Alienation, hopelessness, and diminishing emotional returns on the avocado toast distractions that would mitigate worsening material realities have combined to create a profound unmet need for connection, affinity, compassion, and love in the national emotional climate. Tory politicians have over-played their divisive hand, having sorted the ‘good’ and ‘bad’ characters in their narrative such that almost no one but themselves can count as the former. Corbyn’s Labour manifesto did more than map a way out of serious structural problems: it provided voters with a future they might reasonably look forward to, and a desperately needed reprieve from daily lives dominated by a venomous array of bitter emotions.
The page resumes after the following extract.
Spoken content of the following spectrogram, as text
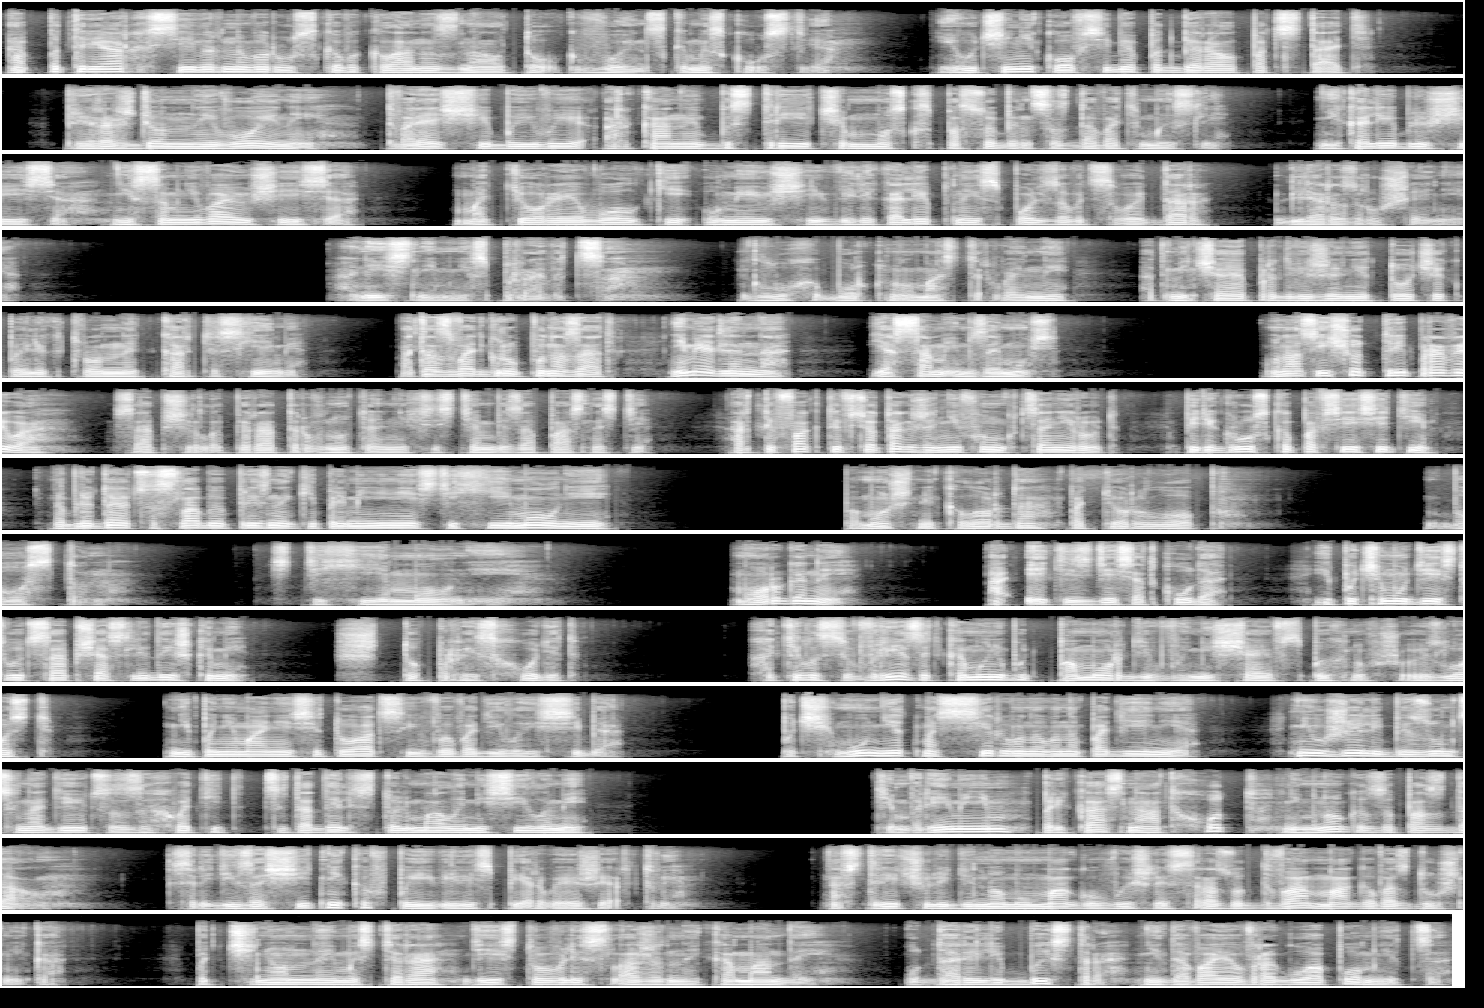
А патриарх северного русского клана знал толк в воинском искусстве и учеников себе подбирал под стать. Прирожденные воины, творящие боевые арканы быстрее, чем мозг способен создавать мысли. Не колеблющиеся, не сомневающиеся, матерые волки, умеющие великолепно использовать свой дар для разрушения. Они с ним не справятся. Глухо буркнул мастер войны, отмечая продвижение точек по электронной карте-схеме. «Отозвать группу назад! Немедленно! Я сам им займусь!» «У нас еще три прорыва», — сообщил оператор внутренних систем безопасности. «Артефакты все так же не функционируют. Перегрузка по всей сети. Наблюдаются слабые признаки применения стихии молнии». Помощник лорда потер лоб. «Бостон. Стихия молнии. Морганы?» А эти здесь откуда? И почему действуют сообща с ледышками? Что происходит? Хотелось врезать кому-нибудь по морде, вымещая вспыхнувшую злость. Непонимание ситуации выводило из себя. Почему нет массированного нападения? Неужели безумцы надеются захватить цитадель столь малыми силами? Тем временем приказ на отход немного запоздал. Среди защитников появились первые жертвы. Навстречу ледяному магу вышли сразу два мага-воздушника. Подчиненные мастера действовали слаженной командой. Ударили быстро, не давая врагу опомниться.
In a moment of acute pain, and one in which grassroots social movements are making an indelible cultural mark, voters are equipped with the meanings and narratives they need to construct a unified, ‘for the many’ answer to conservative hegemony.
(1) Ahmed, S. 2004. The Cultural Politics of Emotion. Edinburgh: Edinburgh University Press.
Lisa Kalayji is a fourth-year PhD student in sociology at Edinburgh University, studying emotions, culture, and feminism. Twitter: @LisaKalayji